Earth's two closest planetary neighbors draw strikingly close together this week.
When it comes to "eyeball astronomy," nothing is more satisfying than to see a pair of celestial objects appear close together in the sky, what astronomers call a conjunction. And 2015, notes S&T's longtime contributing editor Fred Schaaf, truly deserves to be called the "Year of the Conjunctions." In January we watched Venus and Mercury come together in the evening twilight, and this month features a similarly close and prolonged pairing of Venus and Mars.
The two worlds have been edging closer together all month. Venus has become obvious in the southwest after sunset, and it's been climbing a little higher week by week. Mars, meanwhile, has lingered in roughly the same part of the post-sunset sky for several months, refusing to depart. Last week Mars was about 8° above Venus, but for a 9-day run beginning February 17th, the two remain within 2° of each other. That separation shrinks to less than 1° from the 20th through the 23rd.
The climax comes on February 21st, when the two planets are just 0.4° apart at dusk, as seen from the Americas. Since the pairing is so close, Schaaf cautions, "little Mars might be hard to see in Venus's glare without optical aid."
Both worlds will fit together in a medium-power telescopic view, with Venus clearly dominant — nearly 100 times brighter. Its dazzling yellow-white disk, shining at magnitude –3.9, is 12 arcseconds wide and 88% illuminated, whereas peach-colored Mars is much dimmer, magnitude +1.2 or +1.3, and just 4 arcseconds across.
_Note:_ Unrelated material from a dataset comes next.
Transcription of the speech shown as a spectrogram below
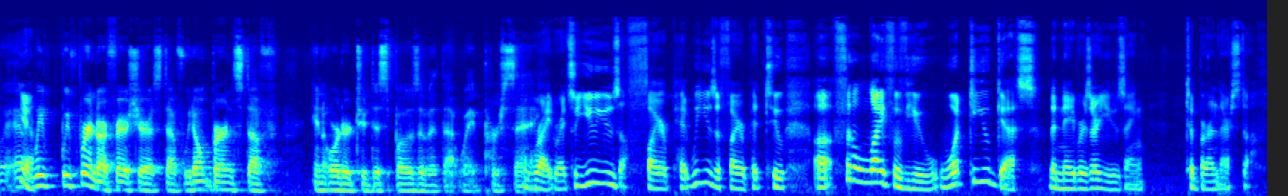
Yeah. We've we've burned our fair share of stuff. We don't burn stuff in order to dispose of it that way per se. right right so you use a fire pit we use a fire pit too uh for the life of you what do you guess the neighbors are using to burn their stuff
As an added bonus, a thin crescent Moon is passing through this celestial scene. It clusters dramatically with the two planets in the deepening dusk on February 20th one day before Venus and Mars are closest. Get those cameras ready!
The dance continues through the end of February, when Mars is still within 4° of Venus. But by then the ordering has switched, with Mars lower down. Yet the Red Planet refuses to exit the evening stage. Watch carefully these coming weeks, and you'll see it seemingly slide to the right (northward) relative to the sunset point — yet not really get any lower!
Keep tabs on all the year's celestial comings and goings with the 2015 edition of Sky & Telescope's Skygazer's Almanac, available as a limited-edition wall chart that measures 22 by 30 inches.